DATA SUPPLIED section start
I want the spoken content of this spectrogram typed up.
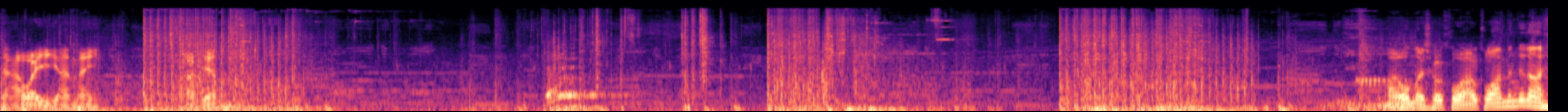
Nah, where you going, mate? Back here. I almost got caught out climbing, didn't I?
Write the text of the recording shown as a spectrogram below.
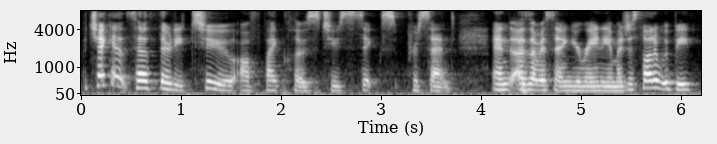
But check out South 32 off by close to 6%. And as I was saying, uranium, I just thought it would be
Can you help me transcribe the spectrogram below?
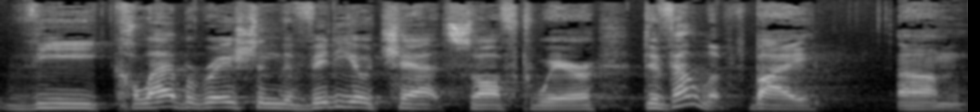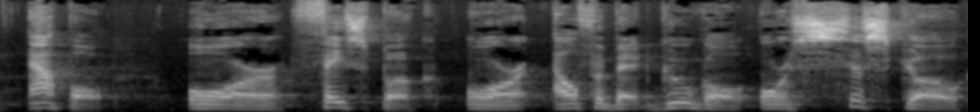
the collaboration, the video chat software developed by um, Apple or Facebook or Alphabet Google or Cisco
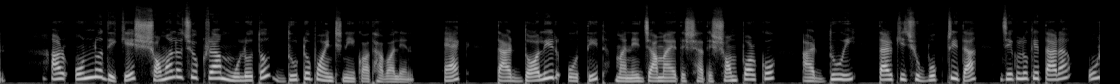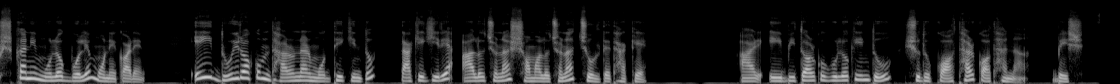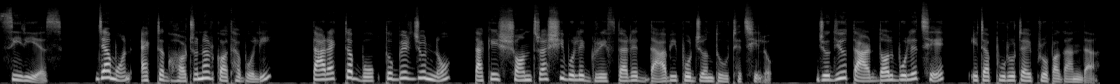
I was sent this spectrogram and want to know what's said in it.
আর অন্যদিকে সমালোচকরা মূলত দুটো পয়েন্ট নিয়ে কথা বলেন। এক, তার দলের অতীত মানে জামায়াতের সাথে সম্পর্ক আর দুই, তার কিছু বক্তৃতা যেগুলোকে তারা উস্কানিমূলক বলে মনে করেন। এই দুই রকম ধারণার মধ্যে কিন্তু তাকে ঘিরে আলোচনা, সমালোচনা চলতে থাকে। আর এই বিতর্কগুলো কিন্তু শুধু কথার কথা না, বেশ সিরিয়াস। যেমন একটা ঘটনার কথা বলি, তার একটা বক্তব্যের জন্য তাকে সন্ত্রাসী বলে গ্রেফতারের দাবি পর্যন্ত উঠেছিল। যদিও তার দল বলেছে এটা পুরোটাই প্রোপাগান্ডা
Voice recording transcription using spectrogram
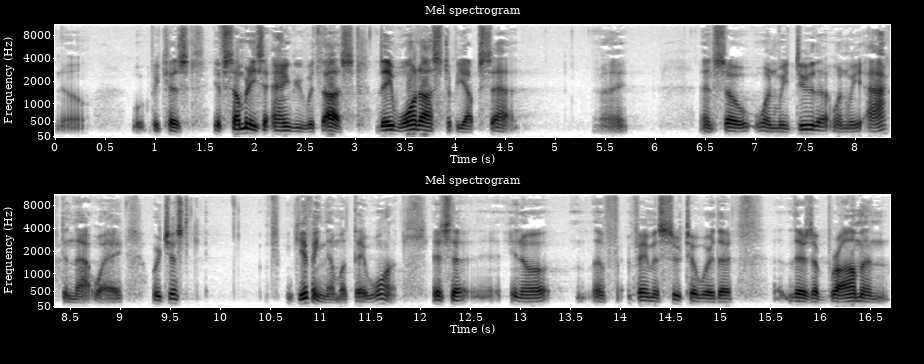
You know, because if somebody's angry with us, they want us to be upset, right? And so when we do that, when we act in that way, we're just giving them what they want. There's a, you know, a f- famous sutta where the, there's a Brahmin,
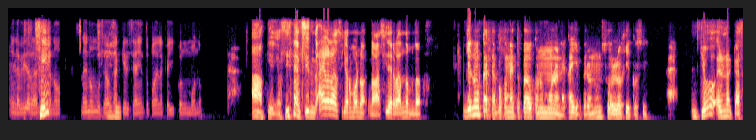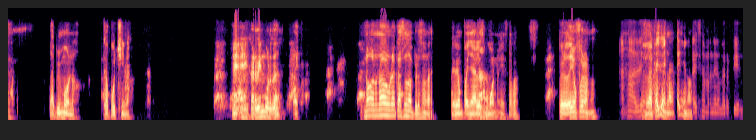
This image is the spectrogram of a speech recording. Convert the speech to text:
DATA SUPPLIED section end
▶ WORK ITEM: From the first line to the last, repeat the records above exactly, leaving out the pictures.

▶ TASK SOLUTION:
I want the spoken content of this spectrogram typed up.
Nah, where you going, mate? Back here. I almost got caught out climbing, didn't I?
Write the text of the recording shown as a spectrogram below.
But check out South 32 off by close to 6%. And as I was saying, uranium, I just thought it would be
Can you help me transcribe the spectrogram below?
the collaboration, the video chat software developed by um, Apple or Facebook or Alphabet Google or Cisco
I was sent this spectrogram and want to know what's said in it.
আর অন্যদিকে সমালোচকরা মূলত দুটো পয়েন্ট নিয়ে কথা বলেন। এক, তার দলের অতীত মানে জামায়াতের সাথে সম্পর্ক আর দুই, তার কিছু বক্তৃতা যেগুলোকে তারা উস্কানিমূলক বলে মনে করেন। এই দুই রকম ধারণার মধ্যে কিন্তু তাকে ঘিরে আলোচনা, সমালোচনা চলতে থাকে। আর এই বিতর্কগুলো কিন্তু শুধু কথার কথা না, বেশ সিরিয়াস। যেমন একটা ঘটনার কথা বলি, তার একটা বক্তব্যের জন্য তাকে সন্ত্রাসী বলে গ্রেফতারের দাবি পর্যন্ত উঠেছিল। যদিও তার দল বলেছে এটা পুরোটাই প্রোপাগান্ডা
Voice recording transcription using spectrogram
You know, because if somebody's angry with us, they want us to be upset, right? And so when we do that, when we act in that way, we're just giving them what they want. There's a, you know, a f- famous sutta where the, there's a Brahmin,
This image is the spectrogram of a speech recording. Convert the speech to text:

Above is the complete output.